Robert stated that mastery does not refer to what the teacher does but what the pupil gets out of it. The teacher should work to ensure that all students are confident, secure, flexible and connected in their mathematical understanding. Robert was anxious to emphasise the word ‘all’: all students can perform well mathematically, given the opportunity; “don’t reify ability into character… only talk about attainment hithero”.
Robert has been heavily involved in the NCETM Shanghai project, and shared his findings, which were extremely relevant to the mastery concept. Lessons in Shanghai:
- have less chopping and changing of concepts;
- work through conceptual steps slowly;
- rapidly move towards increasing abstraction;
- have more questioning and focus on intelligent practice;
- provide interventions quickly to close gaps (same or next day);
- provide more time for pupils to discuss and improve on concepts.
All students made progress at broadly the same pace, and teaching, whilst not brilliant, was consistently good as a result of building lessons around these principles. Study was done through problems that had a richness and sophistication that did not require differentiation.

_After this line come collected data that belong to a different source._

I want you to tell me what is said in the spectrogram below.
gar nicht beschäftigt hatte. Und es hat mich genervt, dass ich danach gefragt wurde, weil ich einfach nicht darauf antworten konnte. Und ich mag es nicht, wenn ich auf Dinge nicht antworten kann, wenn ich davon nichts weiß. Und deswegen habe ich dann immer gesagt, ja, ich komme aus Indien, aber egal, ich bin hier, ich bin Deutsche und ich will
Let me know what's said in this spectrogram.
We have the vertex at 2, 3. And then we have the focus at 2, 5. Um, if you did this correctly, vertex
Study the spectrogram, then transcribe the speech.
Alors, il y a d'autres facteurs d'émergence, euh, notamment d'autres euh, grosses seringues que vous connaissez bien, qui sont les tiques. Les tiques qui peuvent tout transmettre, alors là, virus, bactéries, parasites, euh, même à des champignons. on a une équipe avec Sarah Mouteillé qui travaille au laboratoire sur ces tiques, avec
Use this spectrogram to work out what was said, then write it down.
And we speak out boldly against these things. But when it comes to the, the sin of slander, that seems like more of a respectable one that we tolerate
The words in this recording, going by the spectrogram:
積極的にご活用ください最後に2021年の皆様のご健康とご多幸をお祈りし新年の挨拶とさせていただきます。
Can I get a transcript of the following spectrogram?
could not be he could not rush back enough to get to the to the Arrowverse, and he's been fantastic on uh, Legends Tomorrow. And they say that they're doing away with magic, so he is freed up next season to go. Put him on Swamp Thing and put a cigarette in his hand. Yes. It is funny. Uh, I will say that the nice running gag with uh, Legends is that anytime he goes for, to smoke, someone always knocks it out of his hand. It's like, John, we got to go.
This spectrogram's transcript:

Teaching for mastery, Robert therefore conjectured, was based on four things:
- provision of good models and representations of concepts and procedures;
- offering procedural and conceptual variation in teaching and practice;
- in other words, predicting likely misconceptions by raising and resolving them;
- provision of intelligent practice through increase creativity.
Example thereof Robert shared in great detail, and it would be remiss of me to try and summarise these at this stage, but I am sure that Robert and his colleagues at the NCETM would be happy to share them.
Importantly, (developing on an analogy on kite-flying that the Shanghai teachers proffered) as learning progress, find out what the students have seen, and then establish if they’ve seen the right things. Make connections through intelligent practice, which is practicing the thinking process through more creative means.
Robert then moved on to how we can manifest these ideas in our own classrooms, based on what the Shanghai teachers suggested:
- Start with the topic, establish your objectives and how they’ll be achieved through the specific focus of your lesson;
- Have a quality textbook that tests procedural and conceptual variation;
- Use department meetings to develop ways of implementing intelligent practice;
- Use the knowledge of colleagues both in ‘real life’ and social media;
- Try things out and discuss the impact!
Now some people reading this will say, well duh, we knew this already, and did it need trips back and forth from Shanghai in order to confirm our thoughts? I have to say I have been skeptical about the whole Shanghai affair, however I do feel there are subtleties that have been shown in much of the teaching and learning that goes on which I do not think in this country we appreciate: particularly how conceptual and procedural variation play out in the classroom. I was glad to hear from Steve McCormack that work continues apace in transmitting and testing the impact of practice taken from the Shanghai project and I do hope that the subtleties Robert and his team have found do show up in teaching in this country, particularly in our quest for students working towards true mastery.
If Tony Gardiner and John Mason focused mainly on the ‘coalface’ actions of enabling the journey towards mastery then it is clear that Robert, along with Bruno Reddy, laid out how mastery can be facilitated for in terms of environment, culture, teacher development and planning. Both approaches are two sides of the same coin, and as you will see in the next part of my notes, it was down to Jeremy Hodgen to further tie these viewpoints together. Don’t change that dial…